Humanitarian Action and Crisis Response
Volume 27, Issue 2 | July 2019
The rate of forced displacement across the world is at an unprecedentedly high level. As of 2018, nearly 71 million people have had to flee their homes. Gender inequality creates a range of specific needs for women and girls in humanitarian crisis. Women need equality, security and the means to survive, while good humanitarian responses desperately need women's full participation and leadership. Yet funding to protect and promote women's rights remains painfully low.
This issue - a collaboration with UN Women - offers cutting-edge insights on innovative humanitarian programming aiming to advance women's rights and gender equality.
Gender & Development is published by Routledge/Taylor & Francis.

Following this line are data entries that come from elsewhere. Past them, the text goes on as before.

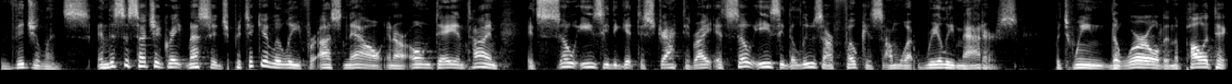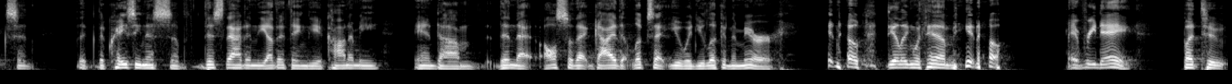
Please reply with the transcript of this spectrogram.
vigilance. And this is such a great message, particularly for us now in our own day and time. It's so easy to get distracted, right? It's so easy to lose our focus on what really matters between the world and the politics and the, the craziness of this, that, and the other thing, the economy. And um, then that also that guy that looks at you when you look in the mirror, you know, dealing with him, you know, every day. But to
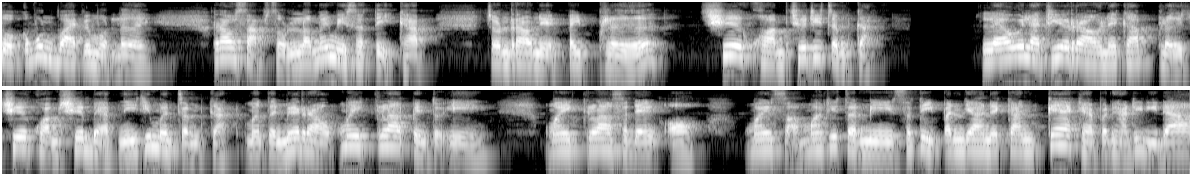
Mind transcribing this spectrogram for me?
ตัวก็วุ่นวายไปหมดเลย เราสับสนเราไม่มีสติครับ จนเราเนี่ยไปเผลอเชื่อความเชื่อที่จำกัด แล้วเวลาที่เรานะครับเผลอเชื่อความเชื่อแบบนี้ที่มันจำกัด มันทำให้เราไม่กล้าเป็นตัวเอง ไม่กล้าแสดงออก ไม่สามารถที่จะมีสติปัญญาในการแก้ไขปัญหาที่ดีได้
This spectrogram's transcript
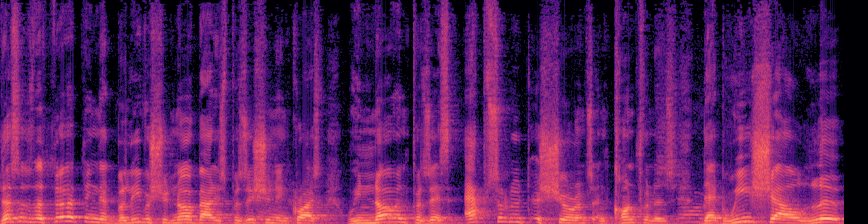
This is the third thing that believers should know about his position in Christ. We know and possess absolute assurance and confidence that we shall live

If you are interested in subscribing to the journal, please visit the Routledge website. (Please note the reduced subscription rates available for low and middle-income countries.)
Below, you can find free access to the Introduction, three articles, and the Resources and Book Reviews sections of the issue.

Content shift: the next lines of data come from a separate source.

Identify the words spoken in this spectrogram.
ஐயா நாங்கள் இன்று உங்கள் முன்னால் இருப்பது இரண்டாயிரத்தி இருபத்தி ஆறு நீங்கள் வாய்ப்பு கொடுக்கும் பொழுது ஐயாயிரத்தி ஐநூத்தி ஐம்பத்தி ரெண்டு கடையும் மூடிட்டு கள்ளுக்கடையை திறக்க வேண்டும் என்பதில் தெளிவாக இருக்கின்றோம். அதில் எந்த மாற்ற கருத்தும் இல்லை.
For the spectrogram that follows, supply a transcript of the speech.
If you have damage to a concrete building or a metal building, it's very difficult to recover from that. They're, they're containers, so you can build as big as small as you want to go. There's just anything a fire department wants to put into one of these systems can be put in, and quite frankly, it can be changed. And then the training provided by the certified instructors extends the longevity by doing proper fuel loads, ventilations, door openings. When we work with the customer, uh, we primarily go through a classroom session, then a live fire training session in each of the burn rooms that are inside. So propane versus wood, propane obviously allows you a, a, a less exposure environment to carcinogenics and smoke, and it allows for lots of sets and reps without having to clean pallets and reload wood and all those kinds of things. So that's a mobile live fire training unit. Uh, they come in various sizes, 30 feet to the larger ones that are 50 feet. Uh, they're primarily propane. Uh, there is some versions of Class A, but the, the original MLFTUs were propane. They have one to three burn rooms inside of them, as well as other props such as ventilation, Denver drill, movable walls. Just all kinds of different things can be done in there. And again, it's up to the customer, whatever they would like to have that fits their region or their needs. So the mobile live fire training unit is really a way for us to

For free access to all of the articles, visit the Oxfam Policy & Practice publications section.
Introduction: gender, humanitarian action and crisis response
Julie Lafrenière, Caroline Sweetman and Theresia Thylin

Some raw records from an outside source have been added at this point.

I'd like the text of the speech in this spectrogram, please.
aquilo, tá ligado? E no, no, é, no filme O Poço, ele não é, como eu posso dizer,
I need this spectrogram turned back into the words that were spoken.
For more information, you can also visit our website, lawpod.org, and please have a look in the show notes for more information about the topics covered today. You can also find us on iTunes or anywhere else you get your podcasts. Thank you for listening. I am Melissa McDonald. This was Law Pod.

Balancing fidelity, contextualisation, and innovation: learning from an adaption of SASA! to prevent violence against women in the Dadaab refugee camp
Sophie Namy, Natsnet Ghebrebrhan, Mercy Lwambi, Rahma Hassan, Sophia Wanjiku, Jennifer Wagman and Lori Michau
Rapid Gender Analysis and its use in crises: from zero to fifty in five years
‘Localising’ humanitarian action: reflections on delivering women’s rights-based and feminist services in an ongoing crisis
Maria Al-Abdeh and Champa Patel
Women’s status and qualitative perceptions of a cash assistance programme in Raqqa Governorate, Syria
Alexandra Blackwell, Jean Casey, Rahmah Habeeb, Jeannie Annan and Kathryn Falb
How formerly abducted women in post-conflict situations are reasserting their humanity in a hostile environment: photovoice evidence from northern Uganda
Grace Acan, Evelyn Amony, John Harris and Maria del Guadalupe Davidson
Leveraging blockchain technology in humanitarian settings – opportunities and risks for women and girls
Theresia Thylin and María Fernanda Novelo Duarte
Humanitarian response and stress in Kenya: gendered problems and their implications
The gendered experiences of local volunteers in conflicts and emergencies
Jessica Cadesky, Matt Baillie Smith and Nisha Thomas
Edited by Liz Cooke
Masculinities Under Neoliberalism edited by Andrea Cornwall, Frank G. Karioris and Nancy Lindisfarne. Reviewed by Jeff Hearn and Anika Thym
Unjust Conditions: Women’s Work and the Hidden Cost of Cash Transfer Programs by Tara Patricia Cookson. Reviewed by Jasmine Gideon
Gendering Postsocialism: Old Legacies and New Hierarchies edited by Yulia Gradskova and Ildikó Asztalos Morell. Reviewed by Joanna Pares Hoare
Involving Men in Ending Violence Against Women: Development, Gender and VAW in Times of Conflict by Joyce Wu. Reviewed by Kate Bishop
Photo: Three Syrian refugee women and a girl enter the Oasis Center for Resilience and Empowerment of Women and Girls operated by UN Women in the Zaatari refugee camp in Jordan. Photo CC license: UN Women/Christopher Herwig